It is a privilege to have a letter published in The Age, even if it was heavily edited and took second place to the attack on free market capitalism - see below.




The showdown: science versus the free market


5th February, 2007


WITH the heat rising in the global warming debate, I foresee a protracted battle emerging that will have many similarities with the epic battle between science and religion that began in the 17th century and, in the case of many religious fundamentalists, is still continuing.


On the one hand, we have the scientists who dedicate their lives to discovering how complex environmental systems work and understanding the long-term impacts of human activity on those systems. On the other hand, we have the free-market capitalists and their apologists including economists, business executives, corporate shareholders and conservative politicians - who will do anything to protect their own short-term interests and dogmas, regardless of scientific evidence or concern for the wellbeing of future generations.

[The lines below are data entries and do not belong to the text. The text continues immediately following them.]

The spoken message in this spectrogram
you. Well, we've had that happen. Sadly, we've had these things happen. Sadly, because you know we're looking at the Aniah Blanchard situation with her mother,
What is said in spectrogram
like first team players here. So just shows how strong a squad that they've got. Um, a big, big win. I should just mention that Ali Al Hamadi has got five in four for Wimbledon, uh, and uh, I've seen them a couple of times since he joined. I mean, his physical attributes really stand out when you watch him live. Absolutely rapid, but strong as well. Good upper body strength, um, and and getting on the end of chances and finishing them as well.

Unfortunately, the status of science in the community is now well below that of free-market capitalism.


This "dumbing down" of society has occurred over the past 30 years or so. Partly because politicians are now more concerned with surplus budgets and lowering tax rates than educating young people who can solve difficult problems such as global warming. And partly because commercial media are more concerned with playing corporate games, their ratings and circulation figures, reporting trivia and sensationalising news than educating the public about important issues facing humanity.


We have already seen instances where Bush Administration officials have interfered with the reporting of scientific evidence related to the causes of global warming. We have also seen big mining and energy companies supporting the development of nuclear and "clean coal" technologies as solutions to global warming, while ignoring the obvious alternatives of reducing the demand for power and developing solar technologies.

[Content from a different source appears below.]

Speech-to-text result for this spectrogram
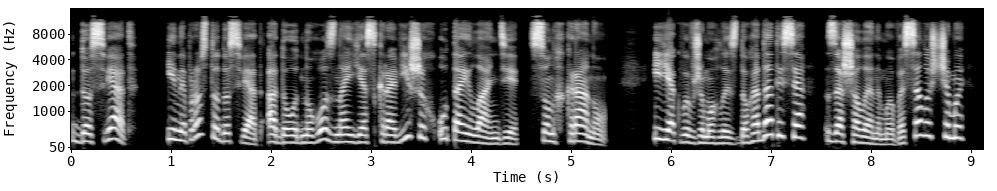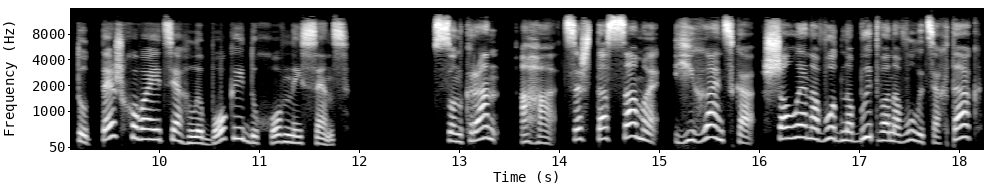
до свят. І не просто до свят, а до одного з найяскравіших у Таїланді – Сонгхрану. І як ви вже могли здогадатися, за шаленими веселощами тут теж ховається глибокий духовний сенс. Сонкран, ага, це ж та сама гігантська, шалена водна битва на вулицях, так?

I believe that effective solutions to the global warming problem will only come from the scientific community, not from supporters of free-market capitalism who will not voluntarily do anything that threatens their obsession with ever-growing wealth, consumption, cash flows, share prices and corporate profits. We, the public, need to decide which side we can really trust in the battle for the future of our planet: the scientists or the free-market capitalists.


Paul Fullerton, Camberwell

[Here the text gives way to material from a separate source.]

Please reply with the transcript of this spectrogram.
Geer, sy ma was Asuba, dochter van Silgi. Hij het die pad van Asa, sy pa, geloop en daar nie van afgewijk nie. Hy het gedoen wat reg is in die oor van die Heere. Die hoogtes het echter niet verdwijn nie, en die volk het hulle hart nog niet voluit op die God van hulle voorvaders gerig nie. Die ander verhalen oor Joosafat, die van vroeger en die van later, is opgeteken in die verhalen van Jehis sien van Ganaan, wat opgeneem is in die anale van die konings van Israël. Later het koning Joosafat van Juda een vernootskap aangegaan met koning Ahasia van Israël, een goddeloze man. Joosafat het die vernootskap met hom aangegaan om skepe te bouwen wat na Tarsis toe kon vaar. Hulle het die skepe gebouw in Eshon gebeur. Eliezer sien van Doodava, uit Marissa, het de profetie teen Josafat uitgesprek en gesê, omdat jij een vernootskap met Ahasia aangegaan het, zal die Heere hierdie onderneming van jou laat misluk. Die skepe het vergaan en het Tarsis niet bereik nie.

No scientific consensus


5th February, 2007

(Sentences in square brackets deleted from published version)


ALTHOUGH your editorial (3/2) claims "the science is clear: people cause climate change", it fails to mention that history is replete with similar doom-and-gloom predictions by scientists unless we humans restrain ourselves. The 1972 Blueprint for Survival, for example, effectively endorsed the Club of Rome prediction that the world would run out of resources without stabilising population and reducing living standards. That "blueprint" was supported by 14 fellows of the Royal Society and 36 holders of science chairs in British universities. As with other gloomy predictions, the opposite has occurred. Other similar examples of scientific "certainty" exist. Now we have more doom-and-gloom reports endorsed by even more scientists. #


[My long experience as Treasury deputy secretary with supposed scientific modeling and analysis is that economists are no better than scientists at predictions, let alone causes of events. It is unscientific to assert that the small average temperature increase since the mid 1960s is 90 percent certainly caused by increased greenhouse gas emissions from increased human activity. Why did temperatures fall in the previous twenty five year when such emissions increased strongly?]


Moreover, you fail to mention the recent, extensive, published analysis by distinguished scientists and economists rejecting the underlying analysis in both the Stern Review and the IPCC report. The fact is that there is no scientific or other consensus on this issue, and the Australian Government should make that clear.


Des Moore